Specifying Electrorad products with ‘SAP’
the government Standard Assessment Procedure
What is SAP?
SAP stands for ‘Standard Assesment Procedure’ and is the government standard for assessing the energy efficiency of properties. Every new build property has to meet pre determined SAP target scores. From the SAP assessment an EPC ‘Energy Performance Certificate’ can be generated.
How does SAP work?
Within SAP every product or material used in the building of a property is rated for energy efficiency. The ratings are compiled by the government in conjunction with BRE ( Buildings Research Establishment ). All products and materials are entered in to the SAP equation and a property energy efficiency rating and carbon emission rating is generated.
Electric Radiators & SAP
Electric radiators are included within SAP as an option for the primary heating of a property. Electric radiators are rated in SAP as 100% energy efficient and very responsive. There are options for which electricity tariff to use. If a standard tariff is specified, then the running costs are calculated as quite high and a poorer score is achieved. Economy 10 tariff can be selected and this allows in SAP for 50% of the running costs to be calculated at cheap rate electricity resulting in more favourable theoretical running costs and a more favourable SAP score.

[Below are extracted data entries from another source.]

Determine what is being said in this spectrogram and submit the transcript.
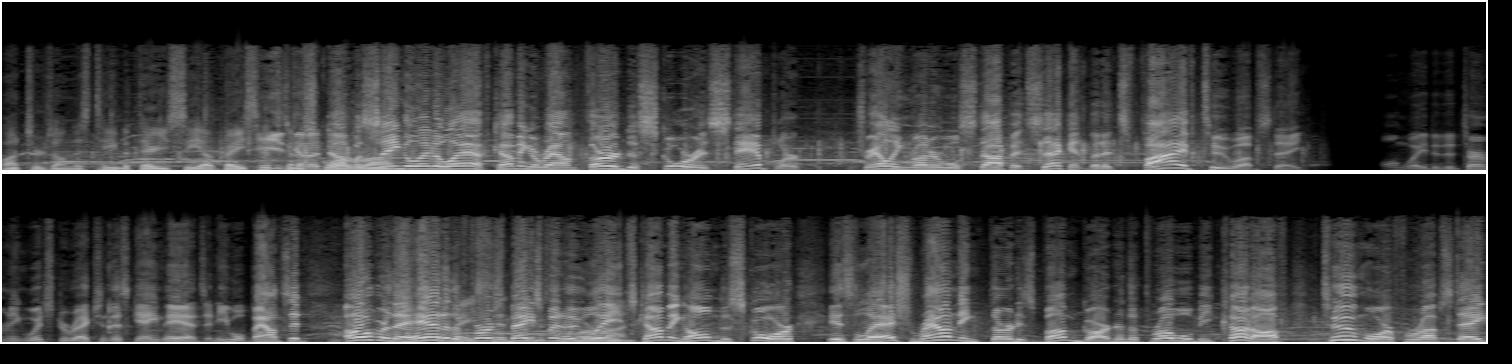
bunters on this team, but there you see a base hit's He's going to score dump a a run. single into left. Coming around third to score is Stampler. Trailing runner will stop at second, but it's 5-2 upstate. Long way to determining which direction this game heads, and he will bounce it over the head of the first baseman who leaps. Coming home to score is Lesh. Rounding third is Bumgardner. The throw will be cut off. Two more for upstate.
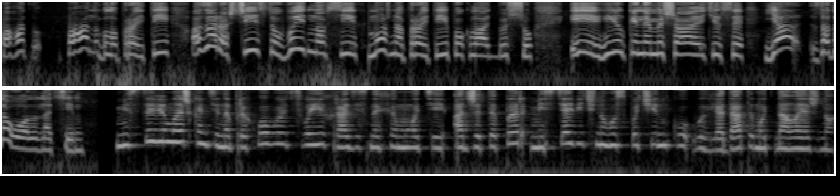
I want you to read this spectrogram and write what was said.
багато, погано було пройти, а зараз чисто, видно всіх, можна пройти по кладбищу, і гілки не мішають, і все. Я задоволена цим. Місцеві мешканці не приховують своїх радісних емоцій, адже тепер місця вічного спочинку виглядатимуть належно,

Whichever electric radiators you choose, the SAP rating is the same. This is due to the conversion of electricity to heat being always 100% efficient in all electrical resistance element heating. The material the radiator is made from i.e. Aluminium or Steel and what is inside the radiator ( fluid, oil, water, fireclay, brick, etc ) does not make any difference to the energy efficiency or the SAP rating. These different materials only make small differences to the responsiveness of the radiators i.e. faster or slower heat up times.
The carbon emissions in SAP from using electric radiators are unfortunately deemed to be quite high. At the point of use there are no carbon emissions but the U.K. power stations are typically burning fossil fuels to create electricity and this is a very inefficient process. Only around 40% of the fuel burned is converted to electricity. It is theoretically possible for an electric radiator system to be carbon neutral by using or specifying electricity from renewable sources i.e. solar, wind, wave, nuclear etc. SAP does not currently have any way to account for this choice. It is assumed that regular grid electricity is used and currently 51% of that electricity is from gas turbine power stations.
Holistic view on specification
Specifying electric radiators will give a less favourable SAP score than specifying an A rated gas boiler heating system. In order to meet the overall SAP target, other factors need to be looked at. You may need to add more ‘positives’ to outweigh the ‘negative’. For example – extra insulation, higher energy efficiency rated windows and doors, solar thermal, solar PV. Generally lower U value materials for the external envelope will go a long way to achieving the target.